#ADOSMAGA2020

When we examine the historical record, a clear picture emerges of the natural relationship between the reactionary elements that propelled Trump to the white house, and Yvette Carnell’s Negro American patriots. These two groups have long served as America’s proverbial rats in a sinking ship. Trapped in an economic trough together, the unlikely duo draw closer during times of severe economic uncertainty.

The one area you can count on their disparate politics converging, is the issue of foreign immigration. This is why Ann Coulter — a woman whose first words after the announcement of the George Zimmerman acquittal were, “Hallelujah!” — can come out in full support of the #ADOS movement, and suggest improvements for the name.

This, Negro American-White American, marriage of convenience waxes and wanes with the booms and busts of the American economic cycle. Black thinkers have long documented the negative effects that foreign immigration has on Black Americans. Both Booker T. Washington, and W.E.B Du Bois spoke explicitly to these concerns in their 1907 co-authored book, “The Negro in the South.”

In fact, prior to the Bolshevik revolution, almost all Black leaders in America toed the line on the anti-immigration policy, with one exception: when it came to Black immigrants. It is widely known that Booker T. Washington used his hard won political capital to torpedo the 1915 immigration bill, due to the African exclusion measure.

Despite this history, the winds of nativism are at their strongest, during the period immediately preceding a breakdown in capitalism. It is during these times, when the reactionary strain of Black nativism is willing to partner with the most reactionary forces of American society, under the guise of American protectionism.

Such was the case during the 1920s, when the Ku Klux Klan unleashed a nationwide “America First” initiative, to halt immigration from Asia, southern Europe, and eastern Europe. In the excerpt below, the author points out Du Bois’s critique of the descendants of slaves, who quickly locked arms with the descendants of slave owners, in the name of Americanism.

Excerpt from, “Strangers in their own land: Patterns of Black Nativism 1830–1930”

Immediately after the 1929 crash, this reactionary alliance dissolved. White Americans were given a “New Deal,” and Black Americans were left to “sink, suffer, and die.” We saw a similar occurrence during the period leading up to the 2008 market crash. Black Americans had entered into alliance with known white supremacist organizations, to prevent immigration. Immediately after the Obama bailout, Black Americans were rewarded with 8 years of police lynchings.

These patterns are unchanging, and all signs point to an approaching market crash in the coming decade. The political formation of Yvette Carnell’s #ADOS is not an intelligent response to market forces, nor is it anchored in a deep historical knowledge of Black liberatory ideologies. It’s reactionary nature is evident, by the growing number of American Flags appended to social media bios to signal membership in the slave-identified American movement.

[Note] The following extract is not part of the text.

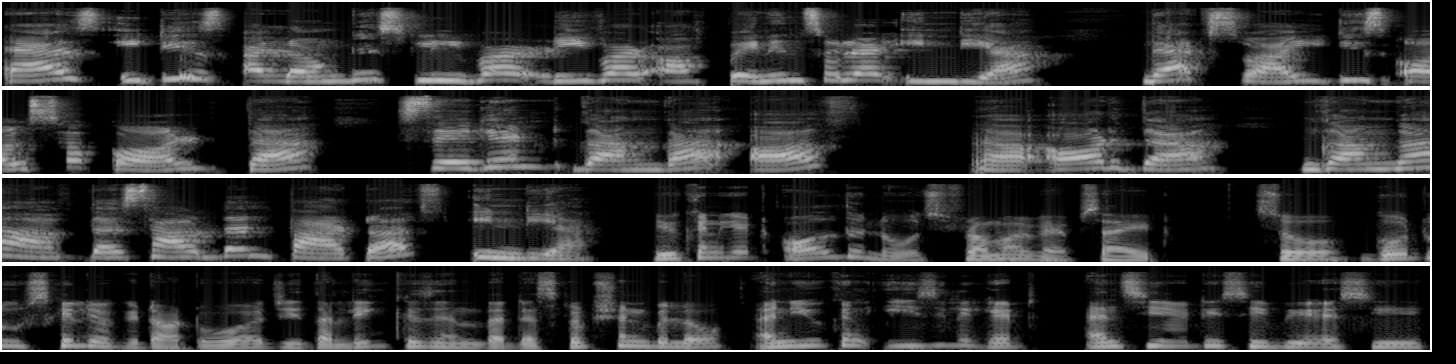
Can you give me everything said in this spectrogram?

#ADOS is uncritical of itself, and as such, lacks the ability to see the irony in their critiques of other African colonial groupings (i.e. Jamaicans, Haitians, Nigerians, Ghanaians, etc.). This entire movement is an emotional response to two specific factors:

  1. The failed promise of negro integration, and
  2. the fear of economic starvation in a deindustrialized society.

The latter point, is the main cause behind Yvette Carnell’s, and Dr. Anderson's call to abandon all hope for pan African unity. History has shown us that black people within the same country will be hostile to one another, to protect their individual economic interests. #ADOSTribalism is nothing more than hyper-individualism on a societal level, and a return to the politics of Black division.

Suggested Readings…

  1. “Cast Down Your Bucket Where You Are” Black Americans on Immigration
  2. Strangers in their own land: Patterns of black nativism, 1830–1930
  3. West Indian Immigrants: Those Arrogant Bastards
  4. America: The Farewell Tour by Chris Hedges

Omowale Afrika

Written by

Father. Husband. Fighter. Writer. #IWriteWhatILike